[Stored data]
****************************************

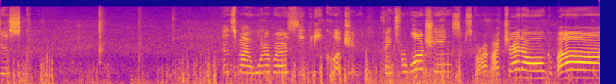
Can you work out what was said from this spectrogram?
disc. That's my Warner Bros. DVD collection. Thanks for watching. Subscribe my channel. Goodbye.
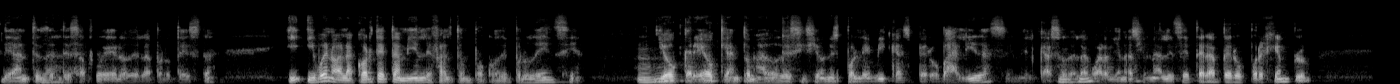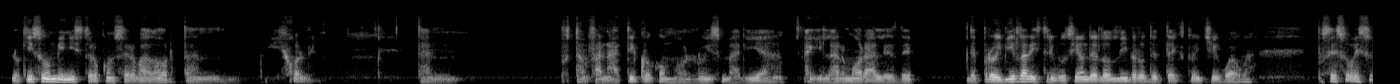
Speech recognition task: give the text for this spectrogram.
de antes del desafuero, de la protesta. Y, y, bueno, a la Corte también le falta un poco de prudencia. Yo creo que han tomado decisiones polémicas, pero válidas, en el caso de la Guardia Nacional, etcétera. Pero, por ejemplo, lo que hizo un ministro conservador tan, híjole, tan, pues, tan fanático como Luis María Aguilar Morales de, prohibir la distribución de los libros de texto en Chihuahua, pues eso, eso,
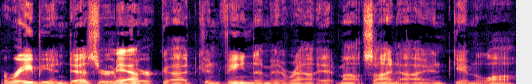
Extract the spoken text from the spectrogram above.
Arabian desert, Yeah. where God convened them around at Mount Sinai and gave them the law.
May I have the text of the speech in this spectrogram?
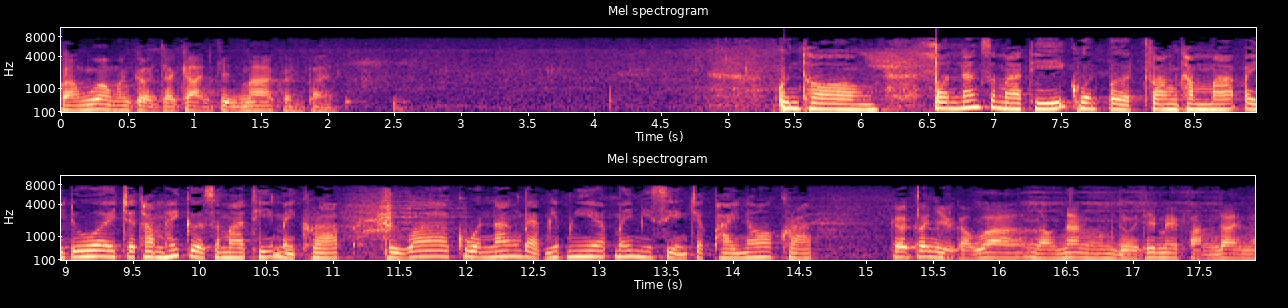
ความง่วงมันเกิดจากการกินมากเกินไป คุณทอง ตอนนั่งสมาธิควรเปิดฟังธรรมะไปด้วย จะทำให้เกิดสมาธิไหมครับ หรือว่าควรนั่งแบบเงียบๆไม่มีเสียงจากภายนอกครับ ก็ขึ้นอยู่กับว่าเรานั่งโดยที่ไม่ฟังได้ไหม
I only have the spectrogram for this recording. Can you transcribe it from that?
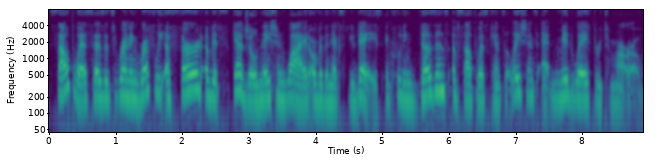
Southwest says it's running roughly a third of its schedule nationwide over the next few days, including dozens of Southwest cancellations at Midway through tomorrow.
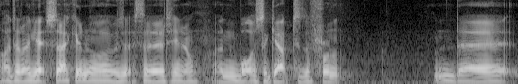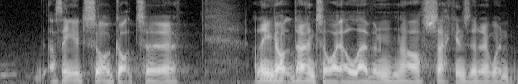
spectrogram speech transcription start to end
oh, did I get second or was it third? You know, and what was the gap to the front? And uh, I think it sort of got to, I think it got down to like 11 and a half seconds and it went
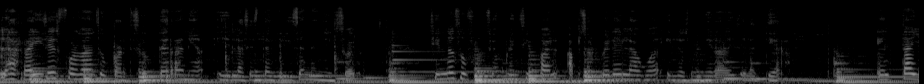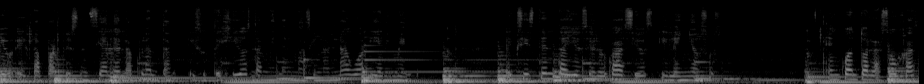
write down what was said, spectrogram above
Las raíces forman su parte subterránea y las estabilizan en el suelo, siendo su función principal absorber el agua y los minerales de la tierra. El tallo es la parte esencial de la planta y sus tejidos también almacenan agua y alimento. Existen tallos herbáceos y leñosos, en cuanto a las hojas,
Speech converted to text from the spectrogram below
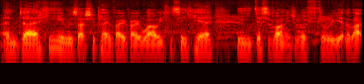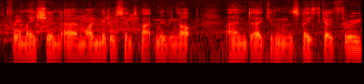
and uh, he was actually playing very, very well. You can see here the disadvantage of a three at the back formation. Uh, my middle centre back moving up and uh, giving them space to go through.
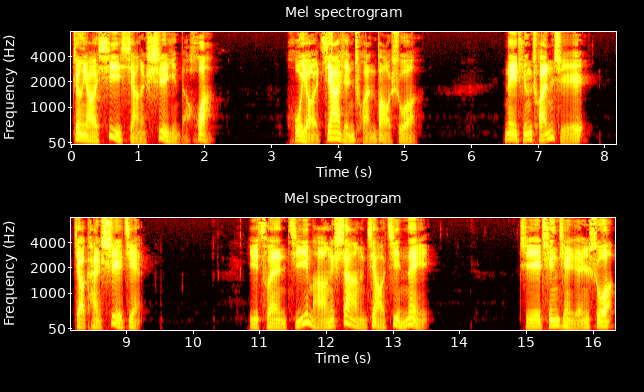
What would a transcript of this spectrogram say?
正要细想侍隐的话，忽有家人传报说：“内廷传旨，叫看事件。”雨村急忙上轿进内，只听见人说：“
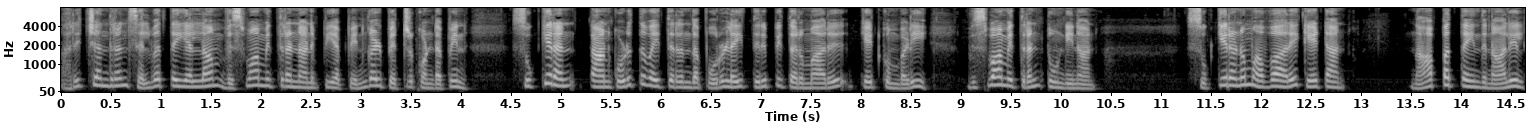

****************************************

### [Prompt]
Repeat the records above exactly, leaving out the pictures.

### [Solution to this task]
Can you work out what was said from this spectrogram?
disc. That's my Warner Bros. DVD collection. Thanks for watching. Subscribe my channel. Goodbye.
Speech recognition task: give the text for this spectrogram.
de antes del desafuero, de la protesta. Y, y, bueno, a la Corte también le falta un poco de prudencia. Yo creo que han tomado decisiones polémicas, pero válidas, en el caso de la Guardia Nacional, etcétera. Pero, por ejemplo, lo que hizo un ministro conservador tan, híjole, tan, pues, tan fanático como Luis María Aguilar Morales de, prohibir la distribución de los libros de texto en Chihuahua, pues eso, eso,
Extract the spoken text from the spectrogram above.
Arabian desert, Yeah. where God convened them around at Mount Sinai and gave them the law.
May I have the text of the speech in this spectrogram?
ความง่วงมันเกิดจากการกินมากเกินไป คุณทอง ตอนนั่งสมาธิควรเปิดฟังธรรมะไปด้วย จะทำให้เกิดสมาธิไหมครับ หรือว่าควรนั่งแบบเงียบๆไม่มีเสียงจากภายนอกครับ ก็ขึ้นอยู่กับว่าเรานั่งโดยที่ไม่ฟังได้ไหม
I only have the spectrogram for this recording. Can you transcribe it from that?
Southwest says it's running roughly a third of its schedule nationwide over the next few days, including dozens of Southwest cancellations at Midway through tomorrow.
spectrogram speech transcription start to end
oh, did I get second or was it third? You know, and what was the gap to the front? And uh, I think it sort of got to, I think it got down to like 11 and a half seconds and it went
write down what was said, spectrogram above
Las raíces forman su parte subterránea y las estabilizan en el suelo, siendo su función principal absorber el agua y los minerales de la tierra. El tallo es la parte esencial de la planta y sus tejidos también almacenan agua y alimento. Existen tallos herbáceos y leñosos, en cuanto a las hojas,
Speech converted to text from the spectrogram below
and uh, he was actually playing very, very well. You can see here the disadvantage of a three at the back formation. Uh, my middle centre back moving up and uh, giving them space to go through.
What would a transcript of this spectrogram say?
正要细想侍隐的话，忽有家人传报说：“内廷传旨，叫看事件。”雨村急忙上轿进内，只听见人说：“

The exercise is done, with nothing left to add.